Am Fam Physician. 2008;78(7):872-874
Background: Despite current guidelines, significant evidence verifies that women presenting to emergency departments with acute coronary syndromes receive treatment that differs from that given to men in several important respects. In particular, women are less likely to undergo cardiac catheterization and revascularization procedures. Because previous studies tended to focus on single institutions or a defined patient population, Kaul and colleagues studied all patients presenting to emergency departments in a Canadian province to determine the influence of sex on treatment of acute coronary syndromes.
The Study: The researchers studied data on 54,134 patients who presented to 101 emergency departments between July 1998 and March 2001 because of a new episode of acute myocardial infarction (MI), unstable angina, or chest pain. For each sex, the researchers determined and compared the proportion of patients admitted to an acute care facility within 48 hours, the proportion undergoing any revascularization procedure, and the mortality rate at one year.
Results: The most common presentation was chest pain (34,145 patients), and 47.8 percent of these patients were women. Unstable angina was diagnosed in 7,410 patients (39.3 percent women); 6,290 patients (44.8 percent women) had stable angina; and 6,289 (29.7 percent women) had acute MI.

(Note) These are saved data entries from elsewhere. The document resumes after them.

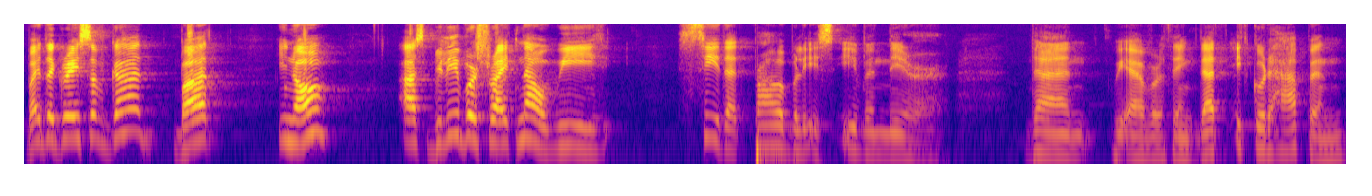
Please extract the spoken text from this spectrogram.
By the grace of God. But, you know, as believers right now, we see that probably is even nearer than we ever think that it could happen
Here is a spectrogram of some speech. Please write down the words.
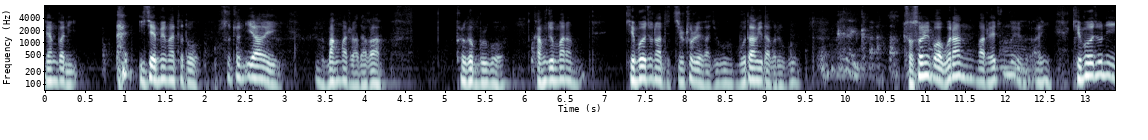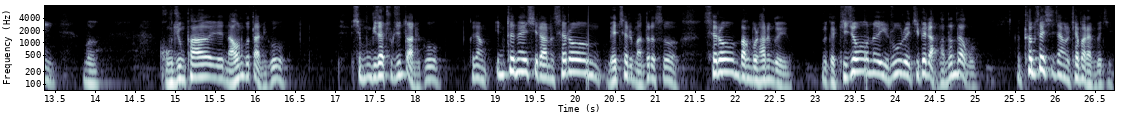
이 양반이 이재명한테도 수준 이하의 막말을 하다가 벌금 물고, 강준만은 김어준한테 질투를 해가지고 무당이다 그러고 조선일보가 원한 말을 해준 거예요. 아니 김어준이 뭐 공중파에 나오는 것도 아니고 신문 기자 출신도 아니고 그냥 인터넷이라는 새로운 매체를 만들어서 새로운 방법을 하는 거예요. 그러니까 기존의 룰의 지배를 안 받는다고. 틈새 시장을 개발한 거지.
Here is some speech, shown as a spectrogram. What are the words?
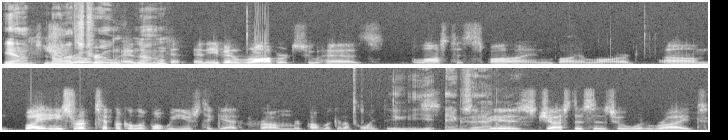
yeah, no, true. that's true. And, no. and even Roberts, who has lost his spine by and large. Um, well, he's sort of typical of what we used to get from Republican appointees. exactly. Is justices who would write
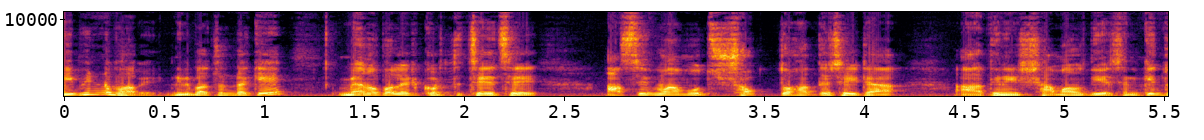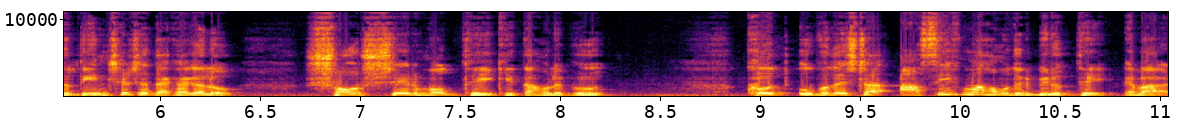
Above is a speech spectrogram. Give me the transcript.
বিভিন্নভাবে নির্বাচনটাকে ম্যানোপালেট করতে চেয়েছে। আসিফ মাহমুদ শক্ত হাতে সেইটা তিনি সামাল দিয়েছেন। কিন্তু দিন শেষে দেখা গেল, সর্ষের মধ্যেই কি তাহলে ভূত? খোদ উপদেষ্টা আসিফ মাহমুদের বিরুদ্ধে এবার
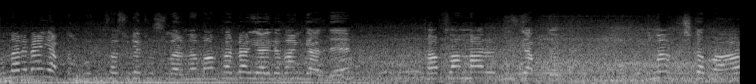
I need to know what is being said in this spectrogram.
Bunları ben yaptım bu fasulye turşularını. Mantarlar yayladan geldi. Kaplanlar biz yaptık. Bunlar kış kabağı.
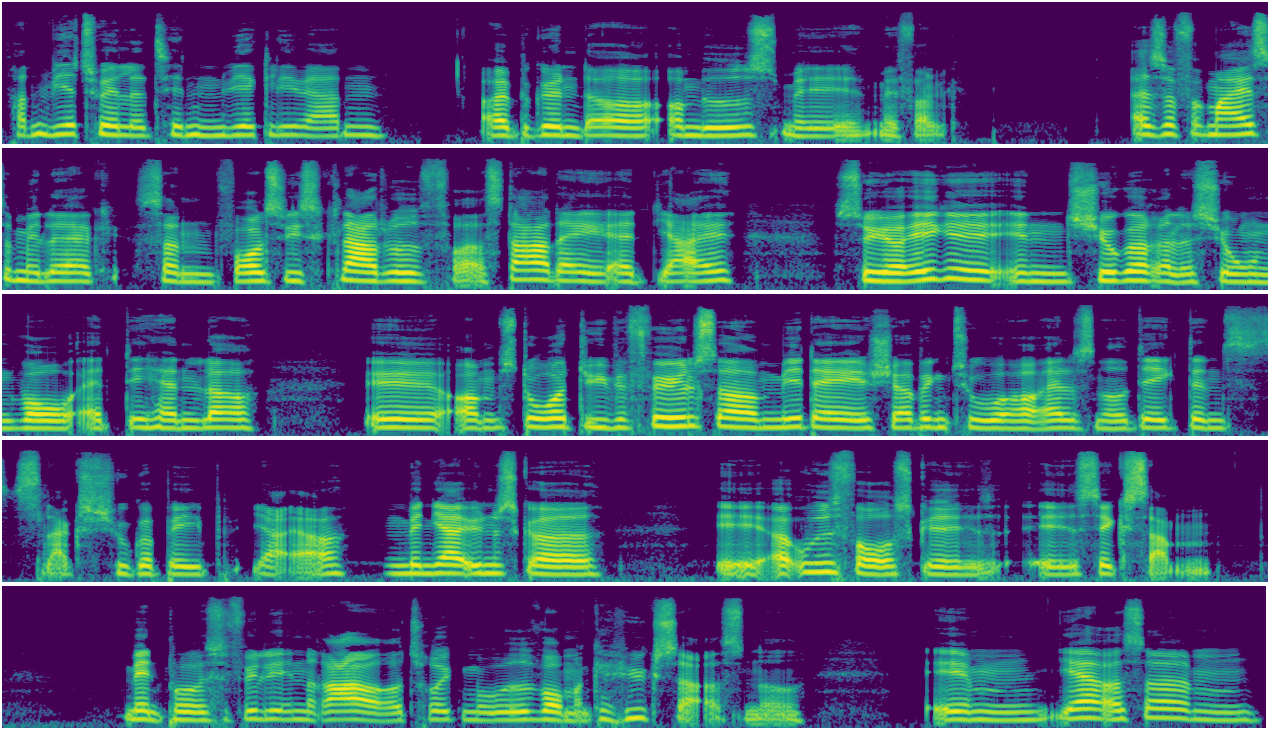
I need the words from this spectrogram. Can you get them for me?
fra den virtuelle til den virkelige verden, og jeg begyndte at, at mødes med, med folk. Altså for mig, så melder jeg sådan forholdsvis klart ud fra start af, at jeg søger ikke en sugar-relation, hvor at det handler øh, om store, dybe følelser, middag, shoppingture og alt sådan noget. Det er ikke den slags sugar babe, jeg er. Men jeg ønsker øh, at udforske øh, sex sammen. Men på selvfølgelig en rar og tryg måde, hvor man kan hygge sig og sådan noget. Øhm, ja, og så øhm,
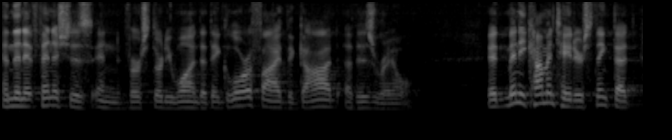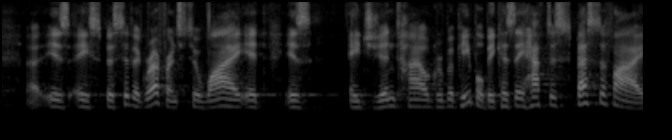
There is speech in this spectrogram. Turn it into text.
And then it finishes in verse 31 that they glorified the God of Israel. It, many commentators think that uh, is a specific reference to why it is a Gentile group of people because they have to specify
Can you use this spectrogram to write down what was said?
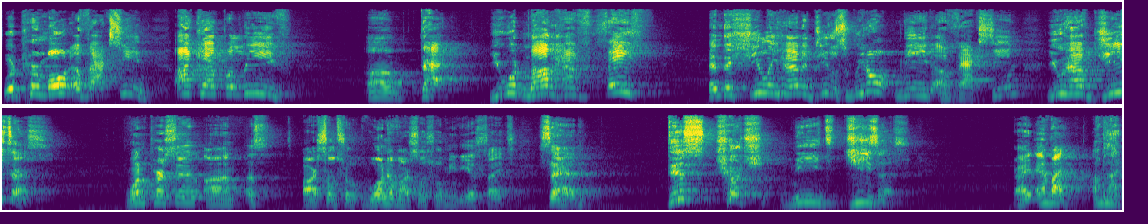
would promote a vaccine. I can't believe um, that you would not have faith in the healing hand of Jesus. We don't need a vaccine. You have Jesus. One person on a, our social, one of our social media sites said, "This church needs Jesus." Right? And by I'm like,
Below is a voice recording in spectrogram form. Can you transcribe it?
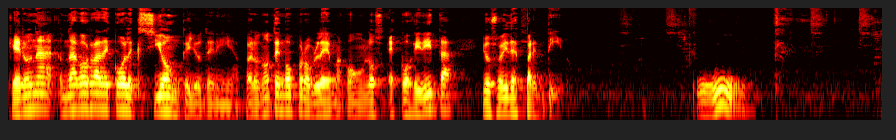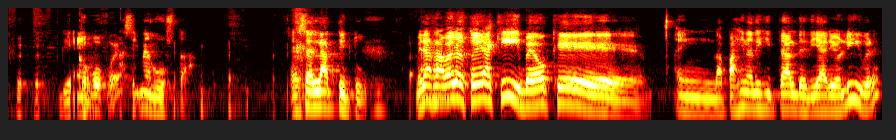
era una, gorra de colección que yo tenía, pero no tengo problema. Con los escogiditas yo soy desprendido. Uh. Bien, ¿Cómo fue? Así me gusta. Esa es la actitud. Mira, Ravelo, estoy aquí veo que en la página digital de Diario Libre.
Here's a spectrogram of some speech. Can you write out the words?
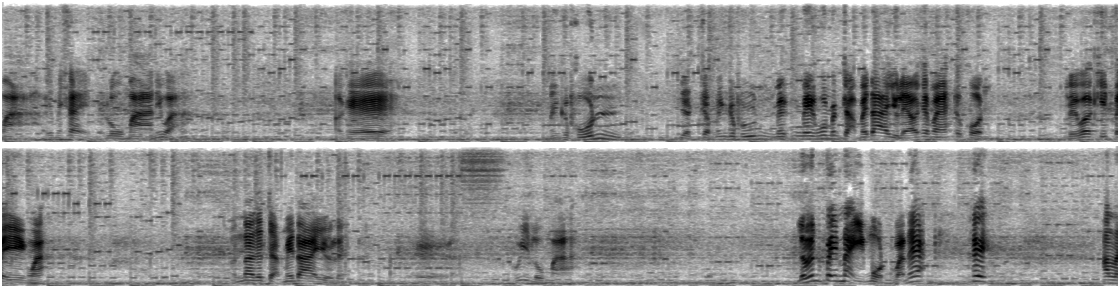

For each presentation, women were significantly less likely than men to be admitted to the hospital. Female patients were significantly older and had more comorbid conditions than male patients, yet female patients were significantly more likely to be discharged from the emergency department after adjustment for age and risk factors. For all four diagnoses, women were less likely to undergo coronary revascularization within one year of emergency department presentation, even after adjustment for baseline age and risk factors.
Despite the differences in initial management, men were significantly more likely than women to present again to the emergency department within one year with a repeat MI, and were more likely to undergo revascularization for unstable or stable angina or chest pain. The unadjusted one-year mortality was significantly increased in women compared with men for patients with MI, but this was not the case for any of the other diagnoses studied. After adjustment, women had decreased mortality for stable or unstable angina or chest pain and similar mortality rates for MI compared with men.
Conclusion: Women who present to the emergency department with acute coronary syndromes are significantly less likely than men to be admitted to a hospital or to receive coronary revascularization. Nevertheless, mortality rates at one year are not significantly worse for female patients.
editor's note: The authors conclude that, even after accounting for differences in presentation of acute coronary syndromes and other factors, women appeared to receive different and less aggressive management than men in emergency departments. A similar conclusion was reached by researchers studying admission to critical care units.1 In this study, the authors reported that older women were less likely to be admitted to critical care units and to receive selected life-supporting treatments than men. In contrast to those in the cardiac study, women in the critical illness study were more likely to die than men. The authors attribute the disparity in outcomes to differences in presentation, clinical decision-making, or unknown confounding factors.—a.d.w.